== PROBLEM TO WORK ON ==
Restate the records below word for word, and omit the images they hold.

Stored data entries
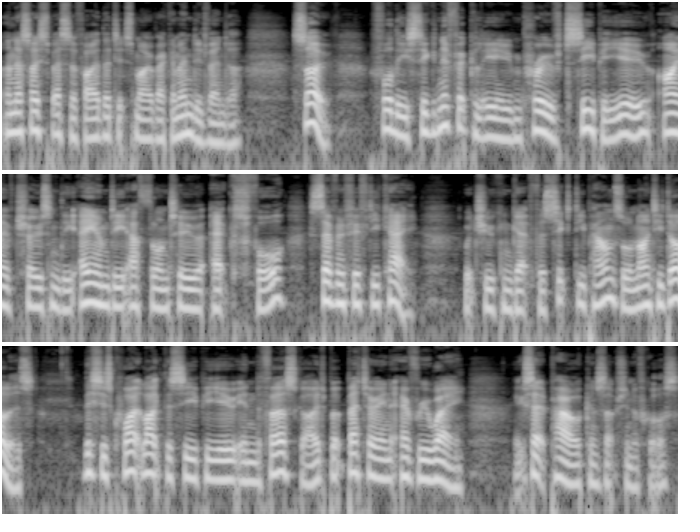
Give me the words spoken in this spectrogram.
unless I specify that it's my recommended vendor. So, for the significantly improved CPU, I have chosen the AMD Athlon 2 X4 750K, which you can get for £60 or $90. This is quite like the CPU in the first guide, but better in every way, except power consumption of course.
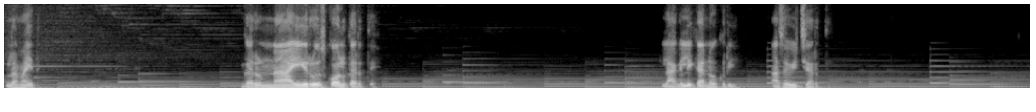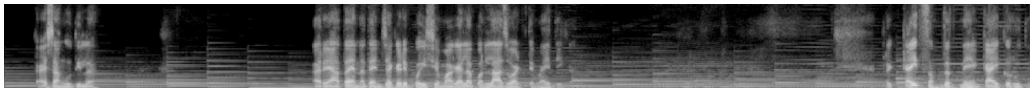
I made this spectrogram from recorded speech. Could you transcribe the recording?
तुला माहीत? घरून ना आई रोज कॉल करते. लागली का नोकरी? असं विचारते. काय सांगू तिला? अरे आता आहे ना त्यांच्याकडे पैसे मागायला पण लाज वाटते माहिती का? अरे काहीच समजत नाही काय करू ते.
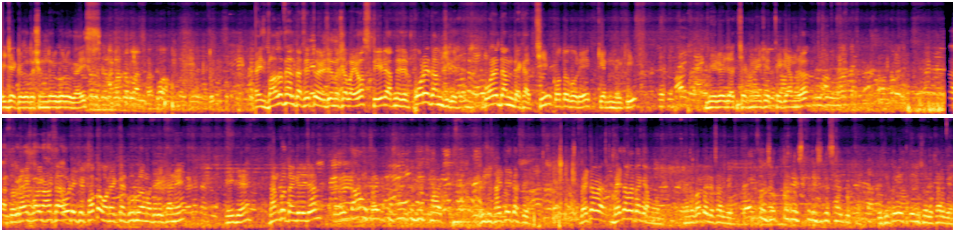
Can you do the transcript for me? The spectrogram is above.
এই যে একটা কত সুন্দর গরু গাইস ভালো ফেলতেছে তো, এর জন্য সবাই অস্থির। আপনাদের পরে দাম জিজ্ঞেস পরে দাম দেখাচ্ছি, কত করে, কেমনে কি। বের হয়ে যাচ্ছে এখন এসে থেকে আমরা। কত বড় একটা গরু আমাদের এখানে। এই যে দাম কত আঙ্কেল এটা দুইশো ষাট। বেচা বেচা বেচা কেমন? মানে কত হলে ছাড়বেন দুইশো তিরিশ তিরিশ হলে ছাড়বেন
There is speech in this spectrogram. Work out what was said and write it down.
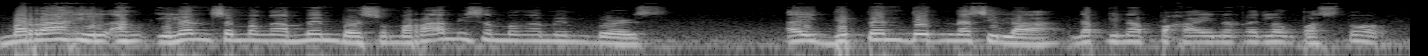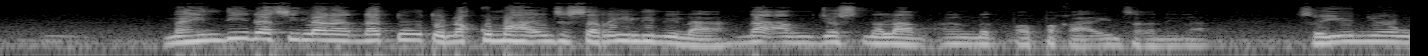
marahil ang ilan sa mga members o marami sa mga members ay dependent na sila na pinapakain ng kanilang pastor. Na hindi na sila natuto na kumain sa sarili nila na ang Diyos na lang ang nagpapakain sa kanila. So yun yung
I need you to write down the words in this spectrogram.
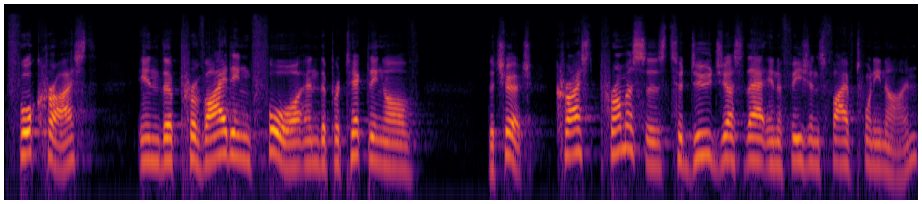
for Christ in the providing for and the protecting of the church. Christ promises to do just that in Ephesians 5:29,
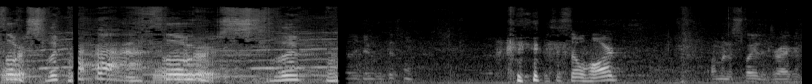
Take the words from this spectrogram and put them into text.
so slippery. so slippery. This is so hard. I'm gonna slay the dragon.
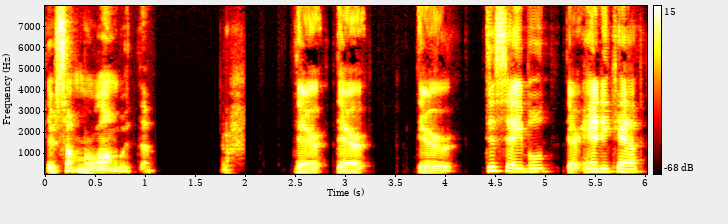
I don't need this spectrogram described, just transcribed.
there's something wrong with them. They're they're they're disabled, they're handicapped,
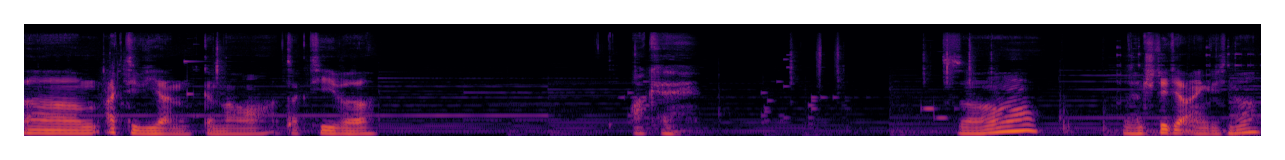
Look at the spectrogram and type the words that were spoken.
Ähm, aktivieren, genau. Attraktive. Okay. So. Dann steht ja eigentlich, ne?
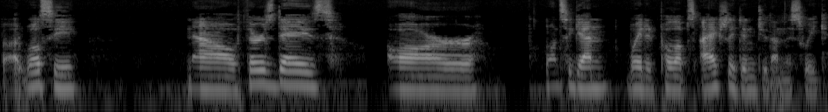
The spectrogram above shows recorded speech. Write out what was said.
But we'll see. Now, Thursdays are, once again, weighted pull-ups. I actually didn't do them this week.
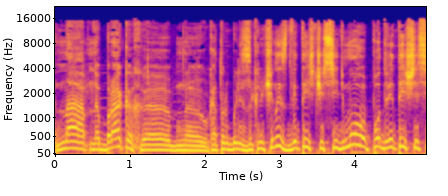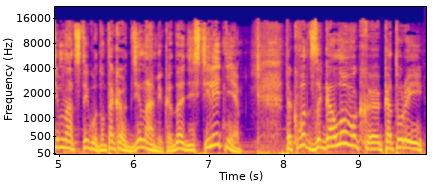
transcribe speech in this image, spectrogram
на браках, э, м, которые были заключены с 2007 по 2017 год. Ну, такая вот динамика, да, десятилетняя. Так вот, заголовок, э, который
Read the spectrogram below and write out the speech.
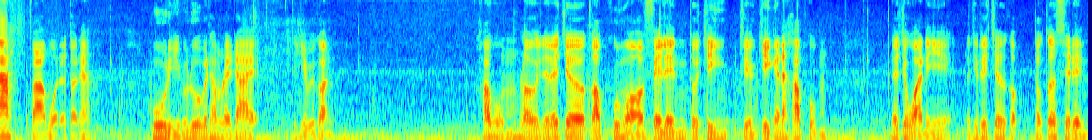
นะฟาหมดอะตอนเนี้ยกูหลีไม่รู้ไปทำอะไรได้จะเก็บไว้ก่อน ครับผม เราจะได้เจอกับคุณหมอเซเลนตัวจริงเสียงจริงกันนะครับผม ในจังหวะนี้เราจะได้เจอกับดรเซเลน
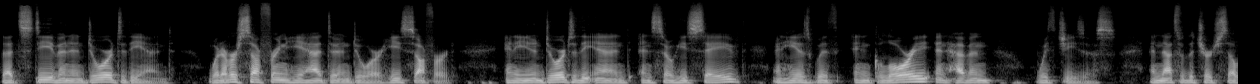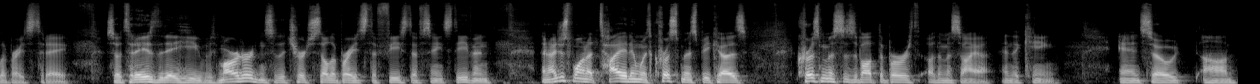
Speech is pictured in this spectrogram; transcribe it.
that Stephen endured to the end. Whatever suffering he had to endure, he suffered. And he endured to the end. And so he's saved, and he is with, in glory in heaven with Jesus. And that's what the church celebrates today. So today is the day he was martyred, and so the church celebrates the feast of St. Stephen. And I just want to tie it in with Christmas because Christmas is about the birth of the Messiah and the King. And so um,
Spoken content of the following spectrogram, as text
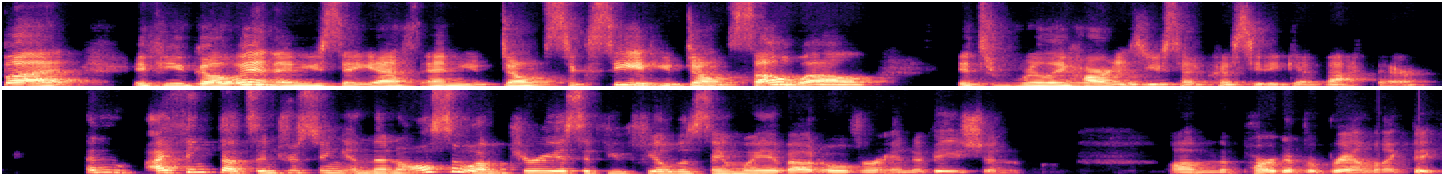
But if you go in and you say yes and you don't succeed you don't sell well it's really hard, as you said, Kristi, to get back there. And I think that's interesting. And then also, I'm curious if you feel the same way about over innovation on the part of a brand, like they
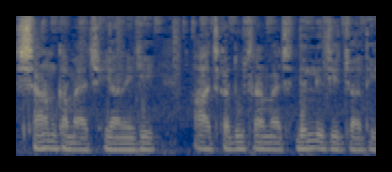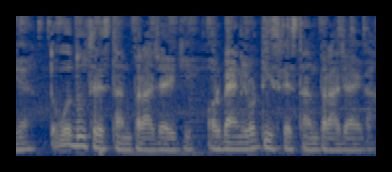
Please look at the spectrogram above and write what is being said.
शाम का मैच, यानी कि आज का दूसरा मैच दिल्ली जीत जाती है तो वो दूसरे स्थान पर आ जाएगी और बैंगलोर तीसरे स्थान पर आ जाएगा।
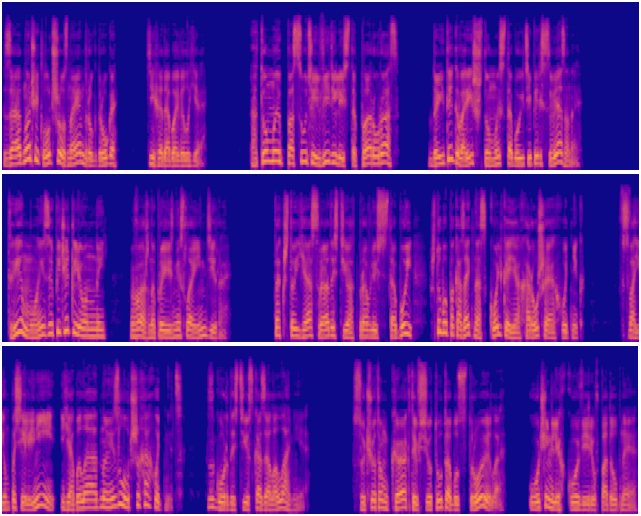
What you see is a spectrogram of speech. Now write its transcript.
Заодно чуть лучше узнаем друг друга», — тихо добавил я. «А то мы, по сути, виделись-то пару раз. Да и ты говоришь, что мы с тобой теперь связаны». «Ты мой запечатленный», — важно произнесла Индира. «Так что я с радостью отправлюсь с тобой, чтобы показать, насколько я хороший охотник. В своем поселении я была одной из лучших охотниц», — с гордостью сказала Ламия. «С учетом, как ты все тут обустроила, очень легко верю в подобное.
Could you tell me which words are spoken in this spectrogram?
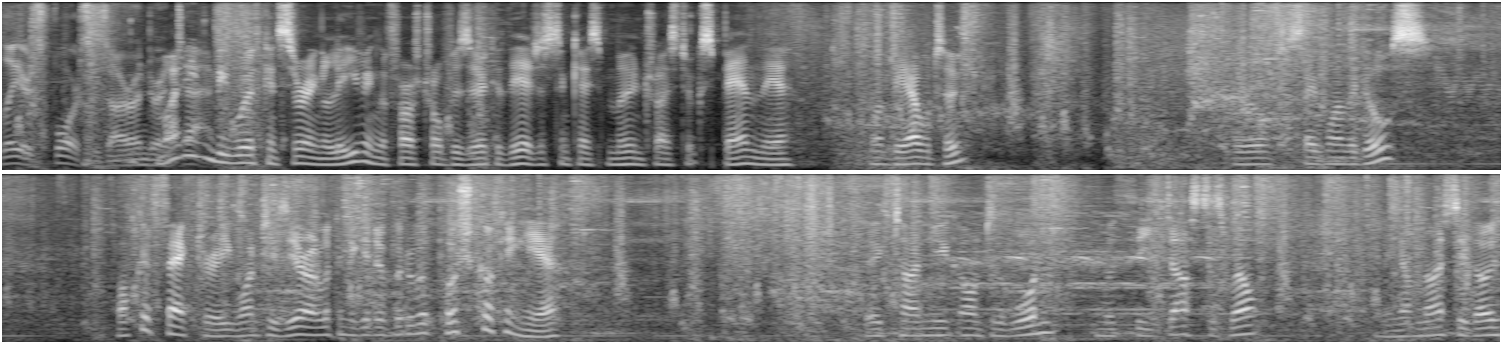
Player's forces are under Might attack. even be worth considering leaving the Forest Troll Berserker there just in case Moon tries to expand there. Won't be able to. We're to save one of the ghouls. Pocket Factory 120 looking to get a bit of a push cooking here. Big time nuke onto the Warden with the dust as well. Getting up nicely though.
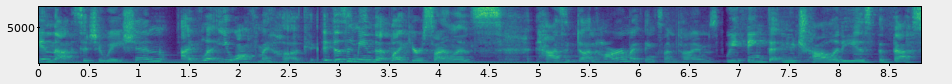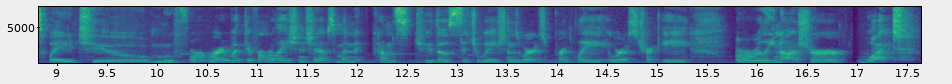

== OUTPUT BELOW ==
Give me the words spoken in this spectrogram.
unless I specify that it's my recommended vendor. So, for the significantly improved CPU, I have chosen the AMD Athlon 2 X4 750K, which you can get for £60 or $90. This is quite like the CPU in the first guide, but better in every way, except power consumption of course.
I made this spectrogram from recorded speech. Could you transcribe the recording?
तुला माहीत? घरून ना आई रोज कॉल करते. लागली का नोकरी? असं विचारते. काय सांगू तिला? अरे आता आहे ना त्यांच्याकडे पैसे मागायला पण लाज वाटते माहिती का? अरे काहीच समजत नाही काय करू ते.
Can you do the transcript for me? The spectrogram is above.
এই যে একটা কত সুন্দর গরু গাইস ভালো ফেলতেছে তো, এর জন্য সবাই অস্থির। আপনাদের পরে দাম জিজ্ঞেস পরে দাম দেখাচ্ছি, কত করে, কেমনে কি। বের হয়ে যাচ্ছে এখন এসে থেকে আমরা। কত বড় একটা গরু আমাদের এখানে। এই যে দাম কত আঙ্কেল এটা দুইশো ষাট। বেচা বেচা বেচা কেমন? মানে কত হলে ছাড়বেন দুইশো তিরিশ তিরিশ হলে ছাড়বেন
There is speech in this spectrogram. Work out what was said and write it down.
marahil ang ilan sa mga members o marami sa mga members ay dependent na sila na pinapakain ng kanilang pastor. Na hindi na sila natuto na kumain sa sarili nila na ang Diyos na lang ang nagpapakain sa kanila. So yun yung
I need you to write down the words in this spectrogram.
for Christ in the providing for and the protecting of the church. Christ promises to do just that in Ephesians 5:29,
Take the words from this spectrogram and put them into text.
so slippery. so slippery. This is so hard. I'm gonna slay the dragon.
I don't need this spectrogram described, just transcribed.
there's something wrong with them. They're they're they're disabled, they're handicapped,
Look at the spectrogram and type the words that were spoken.
Ähm, aktivieren, genau. Attraktive. Okay. So. Dann steht ja eigentlich, ne?
The spectrogram above shows recorded speech. Write out what was said.
But we'll see. Now, Thursdays are, once again, weighted pull-ups. I actually didn't do them this week.
transcribe speech in this image, spectrogram
на браках, э, м, которые были заключены с 2007 по 2017 год. Ну, такая вот динамика, да, десятилетняя. Так вот, заголовок, э, который
Read the spectrogram below and write out the speech.
นะฟาหมดอะตอนเนี้ยกูหลีไม่รู้ไปทำอะไรได้จะเก็บไว้ก่อน ครับผม เราจะได้เจอกับคุณหมอเซเลนตัวจริงเสียงจริงกันนะครับผม ในจังหวะนี้เราจะได้เจอกับดรเซเลน
Speech is pictured in this spectrogram; transcribe it.
that Stephen endured to the end. Whatever suffering he had to endure, he suffered. And he endured to the end. And so he's saved, and he is with, in glory in heaven with Jesus. And that's what the church celebrates today. So today is the day he was martyred, and so the church celebrates the feast of St. Stephen. And I just want to tie it in with Christmas because Christmas is about the birth of the Messiah and the King. And so um,
Spoken content of the following spectrogram, as text
But if you go in and you say yes and you don't succeed you don't sell well it's really hard, as you said, Kristi, to get back there. And I think that's interesting. And then also, I'm curious if you feel the same way about over innovation on the part of a brand, like they
Please look at the spectrogram above and write what is being said.
शाम का मैच, यानी कि आज का दूसरा मैच दिल्ली जीत जाती है तो वो दूसरे स्थान पर आ जाएगी और बैंगलोर तीसरे स्थान पर आ जाएगा।
What you see is a spectrogram of speech. Now write its transcript.
Заодно чуть лучше узнаем друг друга», — тихо добавил я. «А то мы, по сути, виделись-то пару раз. Да и ты говоришь, что мы с тобой теперь связаны». «Ты мой запечатленный», — важно произнесла Индира. «Так что я с радостью отправлюсь с тобой, чтобы показать, насколько я хороший охотник. В своем поселении я была одной из лучших охотниц», — с гордостью сказала Ламия. «С учетом, как ты все тут обустроила, очень легко верю в подобное.
Could you tell me which words are spoken in this spectrogram?
Player's forces are under Might attack. even be worth considering leaving the Forest Troll Berserker there just in case Moon tries to expand there. Won't be able to. We're to save one of the ghouls. Pocket Factory 120 looking to get a bit of a push cooking here. Big time nuke onto the Warden with the dust as well. Getting up nicely though.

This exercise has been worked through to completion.